Return to Iwo Jima 70 years on
Iwo Jima is a name I have known from childhood.
Perhaps it was from a Saturday night watching John Wayne in The Black Sands of Iwo Jima. That came long before Clint Eastwood made the tiny island famous again with Flags of Our Fathers and Letters From Iwo Jima.
To me as a child in England it was a strange exotic name for a place I never imagined I would see. So you can perhaps imagine my excitement as our plane banks sharply to the left and the unmistakable volcanic cone of Mount Suribachi appears in my window.
As the plane touches down the flight attendant's voice comes over the intercom. "Ladies and gentlemen welcome to Iwo Jima, before leaving the aircraft please make sure you have not forgotten any of your carry on items."
It sounds so normal. It is anything but.
Iwo Jima, a military base, is open to outsiders for only one day each year, and then only to US veterans, their families, and a very few journalists travelling with them.
Seventy years on from the terrible battle that was fought here, 26 veterans have come back. The youngest is in his late eighties. Most are in their early nineties. For most this is the first time they have seen the island since 1945. The excitement and emotion is palpable.
Standing on the runway we stare at the hulking mass of Mount Suribachi four miles (7km) away on the southern tip of the island. In 1945 it was a Japanese fortress, a warren of tunnels, bunkers and gun emplacements. More than 500 young Marines died on the first day of battle, many of them from fire coming from Suribachi.
It took four days for the Marines to fight their way to the top where they planted a US flag.
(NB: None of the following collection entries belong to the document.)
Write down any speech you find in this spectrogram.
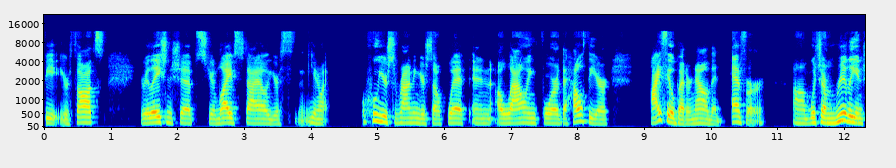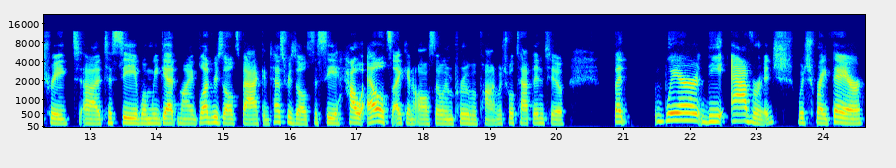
be it your thoughts your relationships your lifestyle your you know who you're surrounding yourself with and allowing for the healthier i feel better now than ever um, which I'm really intrigued uh, to see when we get my blood results back and test results to see how else I can also improve upon, which we'll tap into. But where the average, which right there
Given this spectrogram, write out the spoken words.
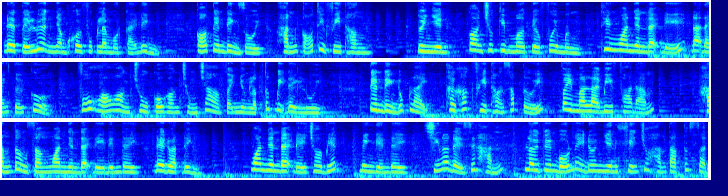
để tế luyện nhằm khôi phục lại một cái đỉnh. Có tiên đỉnh rồi, hắn có thì phi thăng. Tuy nhiên, còn chưa kịp mở tiệc vui mừng thì ngoan nhân đại đế đã đánh tới cửa. Vũ Hóa Hoàng chủ cố gắng chống trả vậy nhưng lập tức bị đẩy lùi. Tiên đỉnh đúc lại, thời khắc phi thăng sắp tới, vậy mà lại bị phá đám. Hắn tưởng rằng ngoan nhân đại đế đến đây để đoạt đỉnh. Ngoan nhân đại đế cho biết mình đến đây chính là để giết hắn. Lời tuyên bố này đương nhiên khiến cho hắn ta tức giận,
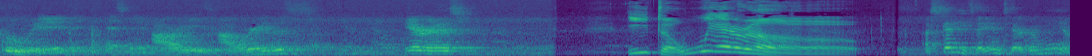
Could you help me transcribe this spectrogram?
Quid est aries aureus? Here is. Ita vero! Ascendite intergum meum.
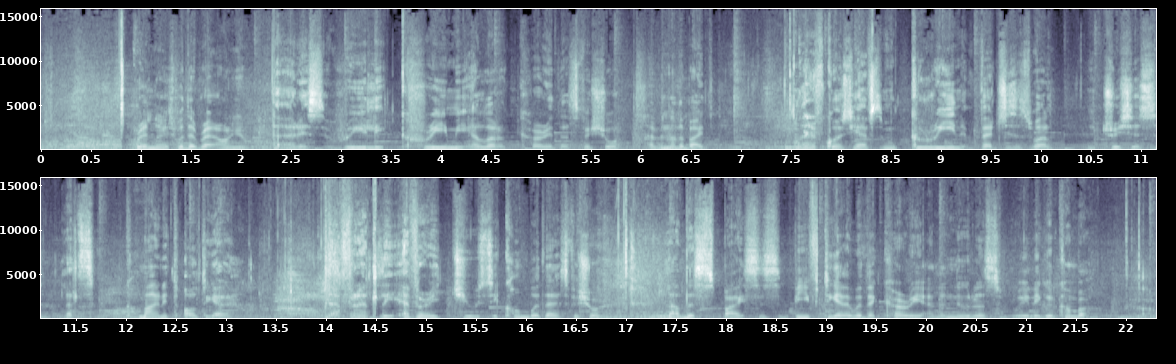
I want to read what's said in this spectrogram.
really nice with the red onion. That is really creamy, a lot of curry, that's for sure. Let's have another bite. And then of course you have some green veggies as well, nutritious. Let's combine it all together. Definitely a very juicy combo, that is for sure. Love the spices, beef together with the curry and the noodles, really good combo.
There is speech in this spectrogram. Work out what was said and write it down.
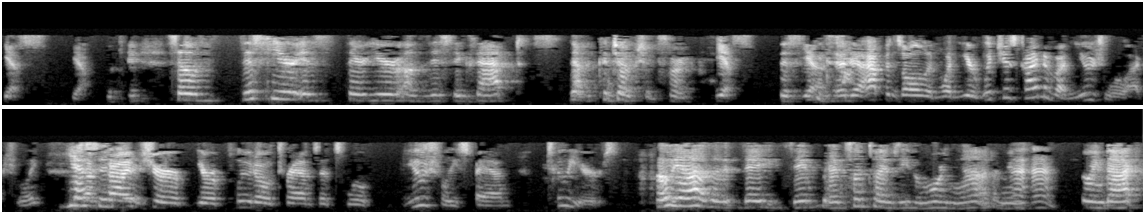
yes. Okay. So this year is their year of this exact uh, conjunction. Sorry, Yes. this Yeah. exact. And it happens all in one year, which is kind of unusual actually. Yes, it Sometimes your your Pluto transits will usually span two years. Oh yeah, the, they they and sometimes even more than that. I mean, Mm-hmm. going back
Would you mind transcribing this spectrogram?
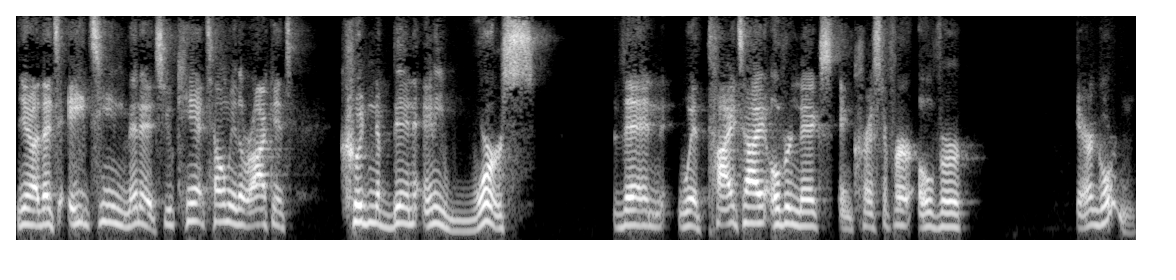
You know, that's 18 minutes. You can't tell me the Rockets couldn't have been any worse than with Ty Ty over Nix and Christopher over Aaron Gordon.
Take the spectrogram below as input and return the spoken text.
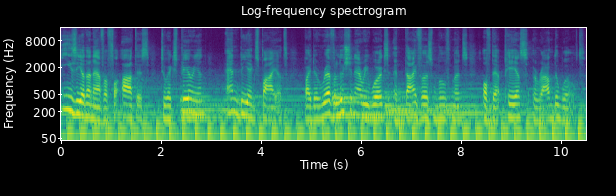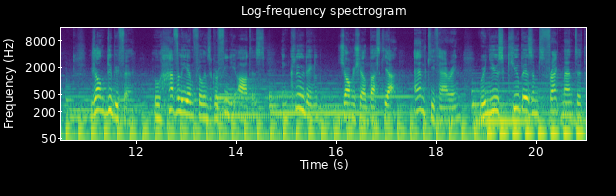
easier than ever for artists to experience and be inspired by the revolutionary works and diverse movements of their peers around the world. Jean Dubuffet, who heavily influenced graffiti artists, including Jean-Michel Basquiat and Keith Haring, renews Cubism's fragmented,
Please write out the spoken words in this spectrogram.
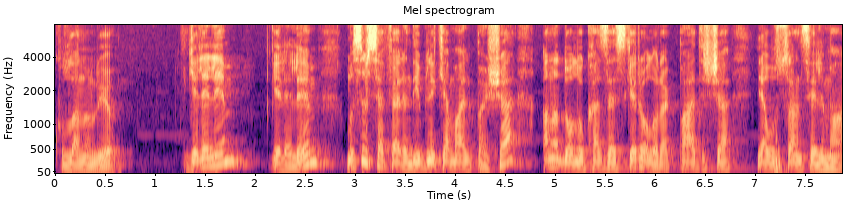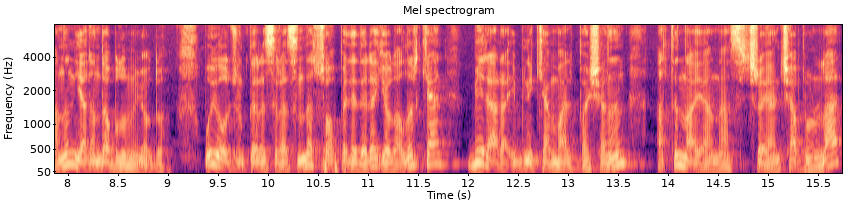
kullanılıyor. Gelelim Gelelim Mısır seferinde İbni Kemal Paşa Anadolu kazeskeri olarak Padişah Yavuz Sultan Selim Han'ın yanında bulunuyordu. Bu yolculukları sırasında sohbet ederek yol alırken bir ara İbni Kemal Paşa'nın atın ayağından sıçrayan çamurlar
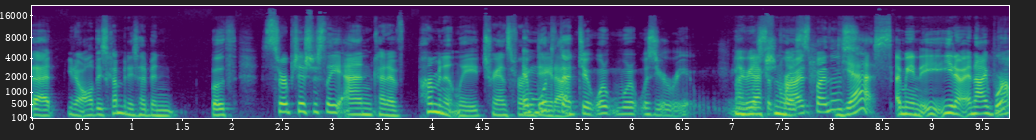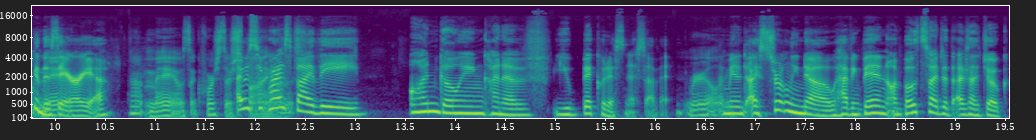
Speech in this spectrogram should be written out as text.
that you know all these companies had been both surreptitiously and kind of permanently transferring and what data. did that do? What, what was your re- you My reaction surprised was by this? Yes, I mean you know, and I work Not in this area. Not me. I was like, of course they're I was surprised by the ongoing kind of ubiquitousness of it. Really? I mean, I certainly know, having been on both sides of the, as I joke,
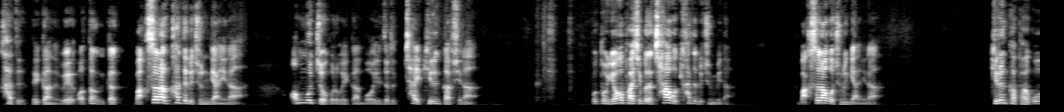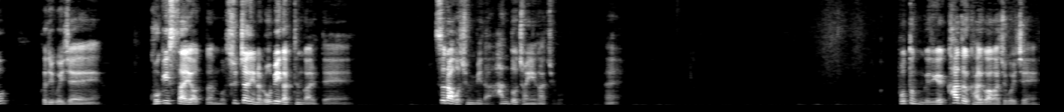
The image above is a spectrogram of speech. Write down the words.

The photo of them doing so has become perhaps the most famous war photograph ever taken.
Today the elderly veterans are whisked up the mountain by minibus. I am left to walk.
An hour later as I reach the top one of the old men is playing The Halls of Montezuma on a harmonica. Behind him two more are once again raising the Stars and Stripes over the mountain.
Standing nearby is Hershel "Woody" Williams. Hanging around his neck is the Congressional Medal of Honor, America's highest award for bravery. On the day they raised the flag here, Woody was far below assaulting Japanese bunkers with a flamethrower. It was perhaps the most dangerous job in the Marine Corps.
"I am thinking of those who didn't make it home," he tells me. "I am thinking of the heroes who died here. I lost three of my closest friends here. I am not a hero, they are."
Through the smoke and chaos of the battle on the plain below, Woody looked up and saw the Stars and Stripes flying over the mountain. A cheer rippled through the US lines. The ships offshore blew their horns.
"It was the flag that made the difference," he says. "It was was the first time we had taken Japanese territory. This was the first time in all the fighting that we got part of their country. That said to us, and to those back in America, we are winning this thing. Up until that point there were a lot of us who didn't think we were."
All but one of the veterans on Mount Suribachi today is American. The exception is a small Japanese gentleman in suit and tie standing slightly apart. For 88-year-old Tsuruji Akikusa there is nothing to celebrate. Looking down from the mountain he too is filled with memories, awful ones. As he turns to me, tears well up in his eyes.
"It is very hard," he says. "In my mind images of what happened then have suddenly come flooding back. I feel very, very sad."
In 1945, Mr Akikusa was an 18-year-old radio operator in the Japanese navy. On the morning of 19 February he looked out from his bunker and saw the vast American invasion force.
"I was overwhelmed," he says. "How could they have so many ships? There were more than the entire Japanese navy. It was then I realised we were going to lose the war."
In the opening naval barrage Mr Akikusa was badly injured. Three fingers were blown off his right hand. As the battle raged on for week after week, conditions in the tunnels beneath Iwo Jima grew worse and worse. They had run out of ammunition and were slowly starving. Mr Akikusa even ate the maggots feeding on his suppurating wounds.
But surrender was unthinkable.
With their own casualties mounting, the Americans resorted to more and more extreme measures.
"They pumped water into our cave," Mr Akikusa says. "We were all filthy. The cave stank of excrement and dead bodies. So some jumped in to the water to wash. Then the water exploded. Gasoline had been mixed with the water. The cave became a sea of flame.
"People were burning; their skin was hanging and bleeding. It was like hell."
It wasn't until the end of April that Mr Akikusa was dragged from the tunnels, starving and semi-conscious, by a US Marine. At the end of the battle 20,000 Japanese troops were dead. Only 1,000 survived. For years after returning home Mr Akikusa suffered in silence, not telling anyone what had happened to him. Even today, Iwo Jima is a story Japan struggles to deal with.
There is no such anguish for the Americans. Instead there is much excitement that Mr Akikusa is here.
Every US veteran wants to shake his hand and have a photo taken together. Whether this is a poignant moment of reconciliation, or memento-gathering, I am not sure. Even after 70 years there is still a gulf in understanding.
But, whether victor or vanquished, the old men here on Iwo Jima do share one thing, that is abhorrence of war.